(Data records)
______________________________
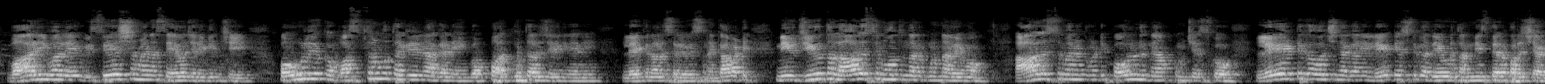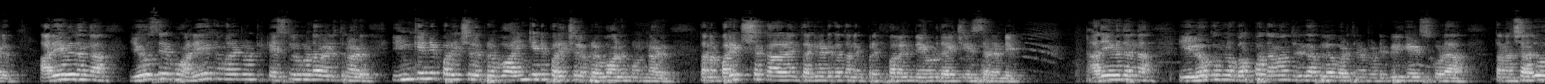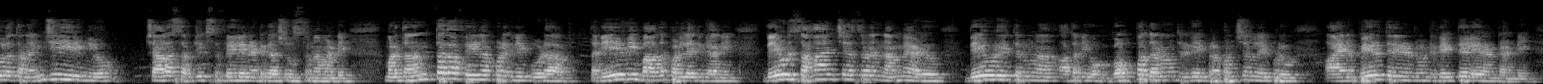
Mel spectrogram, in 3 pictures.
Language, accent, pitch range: Telugu, native, 170-220 Hz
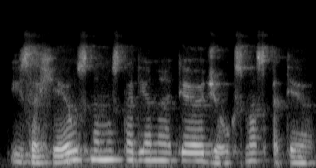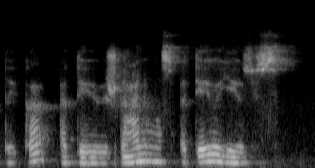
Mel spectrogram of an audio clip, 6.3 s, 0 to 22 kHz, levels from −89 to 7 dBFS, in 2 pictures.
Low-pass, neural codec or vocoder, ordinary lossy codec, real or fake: 7.2 kHz; none; Opus, 16 kbps; real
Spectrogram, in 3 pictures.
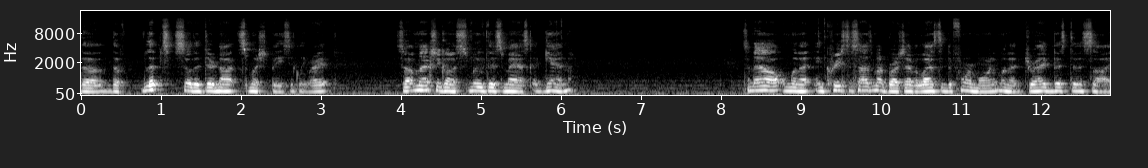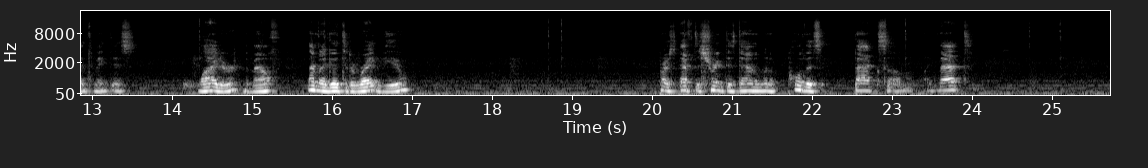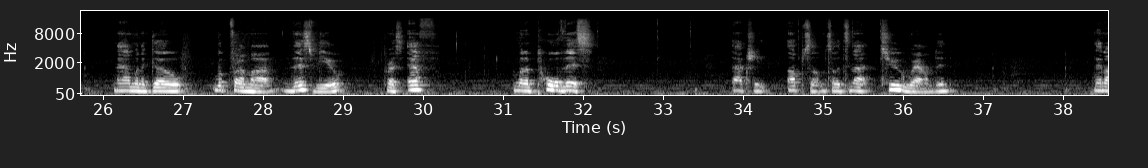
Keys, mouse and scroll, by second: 4.8 click, 4.9 click, 6.0 click, 8.6 f, 9.2 click, 9.3 click, 11.9 click, 15.9 click, 15.9 click, 18.2 f, 18.8 click, 18.9 click, 20.1 f, 20.5 click, 20.5 click, 21.1 click, 24.7 click, 25.8 middle click, 27.0 middle click, 29.4 f, 29.7 click, 29.8 click, 32.2 click, 33.4 click, 35.4 click, 37.1 middle click, 38.2-38.5 scroll up 1.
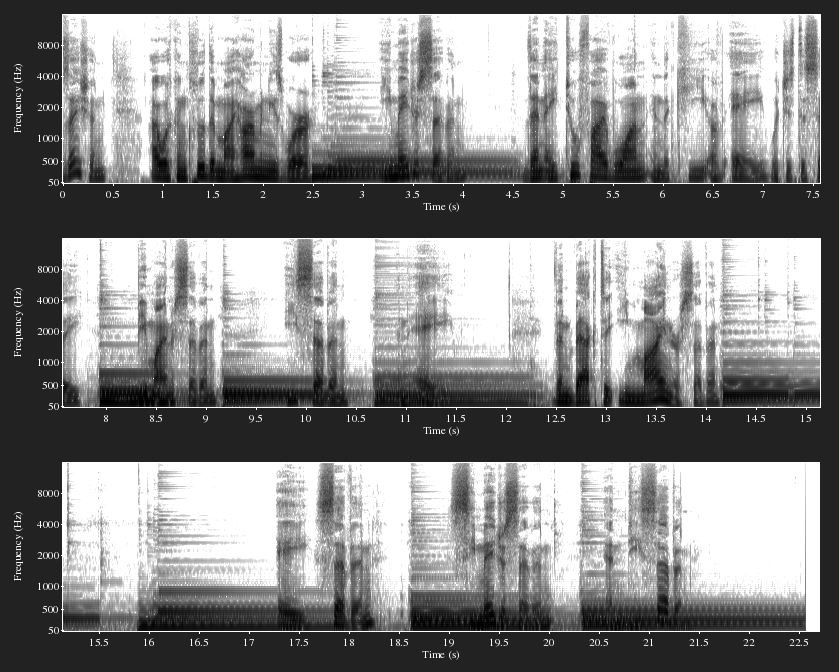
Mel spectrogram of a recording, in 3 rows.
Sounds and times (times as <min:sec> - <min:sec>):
Speech: 0:00.0 - 0:02.5, 0:03.2 - 0:04.0, 0:04.6 - 0:09.2, 0:09.8 - 0:11.5, 0:12.5 - 0:14.2, 0:17.3 - 0:18.3, 0:19.1 - 0:21.5
Acoustic guitar: 0:02.5 - 0:04.7, 0:07.8 - 0:12.5, 0:14.2 - 0:22.6
Strum: 0:07.9 - 0:12.6, 0:14.2 - 0:22.6.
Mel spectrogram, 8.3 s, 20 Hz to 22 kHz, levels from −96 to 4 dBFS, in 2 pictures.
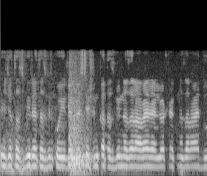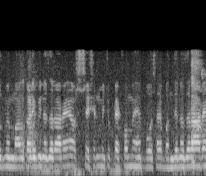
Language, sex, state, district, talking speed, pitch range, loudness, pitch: Hindi, male, Odisha, Khordha, 290 wpm, 170-180 Hz, -17 LUFS, 175 Hz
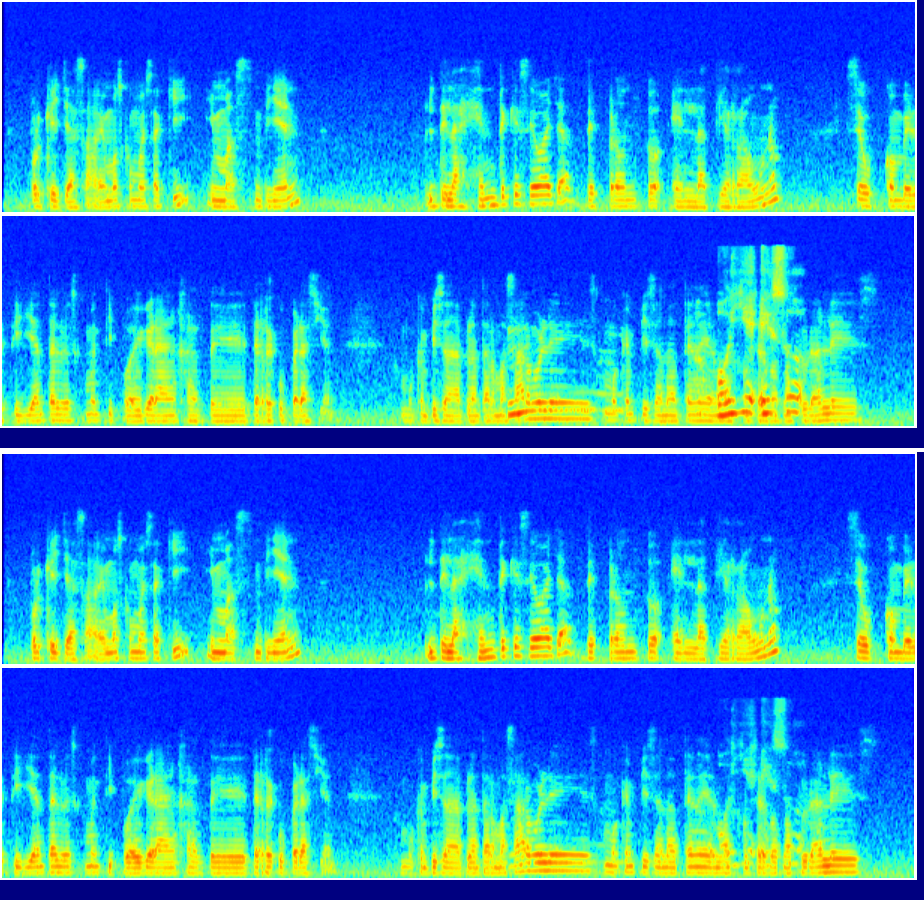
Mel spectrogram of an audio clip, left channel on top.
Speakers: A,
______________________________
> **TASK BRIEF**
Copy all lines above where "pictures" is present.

> **WRITTEN ANSWER**
Mel spectrogram, in 3 pictures.
Mel spectrogram of an audio clip, 6.3 s, 0 to 22 kHz, levels from −89 to 7 dBFS, in 2 pictures.
Spectrogram, in 3 pictures.
Mel spectrogram, 8.3 s, 20 Hz to 22 kHz, levels from −96 to 4 dBFS, in 2 pictures.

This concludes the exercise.